Working with our communities, we’re supporting centers that offer short-term care and housing for people experiencing homelessness and recovering from illness or injuries.
After a hospital stay, most people want to go home to recover in the comfort of their own bed. But what happens when a patient is experiencing homelessness and doesn't have a home to go to?
That’s where medical respite centers come in. Medical respite care programs offer short-term housing and medical care for people who are too ill or frail to recover from an illness or injury on the streets but not ill enough to be in the hospital. And the Colorado Coalition for the Homeless, passionate about improving health outcomes for unhoused people, is opening a new medical respite center in Denver, Colorado.
“It can be really difficult for people experiencing homelessness to manage their health because they’re moving around or they might lose their prescriptions,” said Cathy Alderman, chief communications and public policy officer for the Colorado Coalition for the Homeless. “They might give up or lose hope.”
When the Coalition’s new Stout Street Recuperative Care Center opens in September 2022, it will be able to provide safe spaces to heal for up to 75 people at a time.
Like most respite care centers, it will also connect patients to a broad range of services that can support their long-term health and housing needs.
“With a place to recover from illnesses, people are able to pull back from the challenging nature of homelessness,” said Alderman. “They have a room. They have a refrigerator, medications, and food. They can stabilize and start to think about what a future with housing or healthy living might look like.”
Kaiser Permanente will help support the center’s daily operations with a $200,000 grant made in partnership with the National Institute for Medical Respite Care. Our grant is part of a larger effort to support medical respite providers across all Kaiser Permanente markets.
“Addressing homelessness is about more than finding housing for people in need.
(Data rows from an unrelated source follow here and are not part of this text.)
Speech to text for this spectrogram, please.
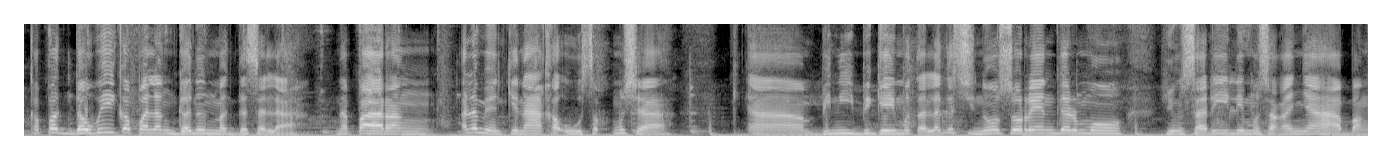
kapag the way ka palang ganun magdasal ah, na parang alam mo yun, kinakausap mo siya, uh, binibigay mo talaga, sino-surrender mo yung sarili mo sa kanya habang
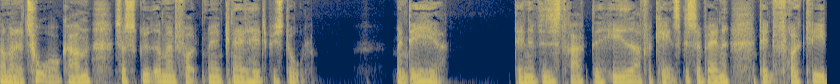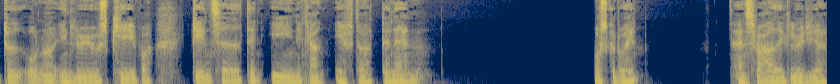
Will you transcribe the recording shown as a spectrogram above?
Når man er to år gammel, så skyder man folk med en knaldhættepistol. pistol. Men det her, denne vidstrakte, hede afrikanske savanne, den frygtelige død under en løves kæber, gentaget den ene gang efter den anden. Hvor skal du hen? Han svarede ikke Lydia.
It’s also about finding ways to support them as they manage health conditions,” said Stephanie Ledesma, vice president of community health programs for Kaiser Permanente. “Providing grants to programs like this one offers hope and a pathway to improved health for people experiencing homelessness.”
Our investment in medical respite programs is part of our work to improve the health of our communities.
Earlier in 2022, we committed close to $5 million in grant funding to:
Learn more about our commitment to community health and the range of programs that serve our communities, including Medicaid, charitable health coverage, medical financial assistance, and medical research.